Several newcomers also join critic Matthew Odam’s annual dining guide

A bowl of pale yellow spaghetti pasta with a fork in it.
Emmer & Rye’s cacio e pepe
Emmer & Rye/Facebook
Erin Russell is associate editor of Eater Austin, a native Austinite, and a big fan of carbs.

At the top of Statesman critic Matthew Odam’s annual dining this year is heritage grain-focused restaurant Emmer & Rye. It’s the first time the Rainey Street restaurant nabbed the number one slot on the list of 50 best restaurants in the city (down from his typical 75), which aims to highlight places “that brim with creativity, purpose and sincerity.”

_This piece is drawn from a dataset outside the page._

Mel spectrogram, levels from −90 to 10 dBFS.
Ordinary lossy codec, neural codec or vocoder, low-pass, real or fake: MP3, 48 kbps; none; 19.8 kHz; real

Odam praised the imaginations of Emmer’s chefs Kevin Fink, Page Pressley, and Tavel Bristol-Joseph, calling their dishes “a study in flavor and textures,” (echoing his blurb of the restaurant from the 2016 dining guide when the restaurant ranked sixth). Emmer & Rye is also featured on Eater’s list of the 38 best restaurants in Austin and in Texas. (The trio also operate far-more-casual food hall stand Henbit as well as the forthcoming downtown live-fire restaurant Hestia.)

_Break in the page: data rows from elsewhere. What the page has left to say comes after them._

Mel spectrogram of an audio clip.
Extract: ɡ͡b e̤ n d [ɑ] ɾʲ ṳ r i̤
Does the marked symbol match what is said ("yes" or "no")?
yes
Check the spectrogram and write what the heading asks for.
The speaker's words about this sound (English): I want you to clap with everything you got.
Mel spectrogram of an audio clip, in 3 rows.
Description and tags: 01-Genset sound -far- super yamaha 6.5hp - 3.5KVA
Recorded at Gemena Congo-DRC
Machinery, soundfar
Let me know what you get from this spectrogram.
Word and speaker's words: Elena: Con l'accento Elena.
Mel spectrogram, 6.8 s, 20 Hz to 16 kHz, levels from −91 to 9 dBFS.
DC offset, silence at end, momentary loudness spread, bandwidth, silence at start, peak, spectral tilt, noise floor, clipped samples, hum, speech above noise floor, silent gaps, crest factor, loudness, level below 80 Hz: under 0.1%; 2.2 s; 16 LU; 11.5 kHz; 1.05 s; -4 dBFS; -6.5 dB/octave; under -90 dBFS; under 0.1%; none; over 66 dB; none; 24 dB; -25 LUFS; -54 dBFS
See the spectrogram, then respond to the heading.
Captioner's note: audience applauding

Included in Odam’s top five is last year’s number one restaurant Southern spot Olamaie (now at number four), as well as newcomer Suerte. As the list was restricted to restaurants in Austin, previous favorite Spicewood restaurant Apis was left off this year. Here’s the rest of the top five in its ranked order:

  • Pitchfork Pretty: “An elegant vision of Texas with enough restraint to keep from teetering into highly stylized caricature.”
  • Suerte: “the brisket tacos with the toasty sauce are some of the best I’ve ever eaten in Austin.”
  • Olamaie: “Grace, elegance, warmth, and welcome.”
  • Barley Swine: “the nimble kitchen delivers both a la carte and tasting menus that don’t skimp on creativity.”

Though Odam noted the guide “isn’t simply a list of the fanciest or most expensive restaurants,” dinner at each of these spots is generally quite expensive (a more reasonably priced option can be found at number six, with Kemuri Tatsu-ya).

Besides Suerte, other newcomers that made the general list included beer-focused The Brewer’s Table, all-day bakery Sour Duck Market, Charm Korean BBQ, Vietnamese restaurant Le Bleu, punk rock diner Holy Roller, the revamped Mattie’s at Green Pastures, Asian smokehouse Loro, and Italian sandwich shop La Matta.

Odam’s list also included all of Bryce Gilmore’s restaurants (Odd Duck, Barley Swine, and Sour Duck Market) as well as four restaurants from the McGuire Moorman Hospitality empire (Jeffrey’s, June’s All Day, Perla’s, and Elizabeth Street Café).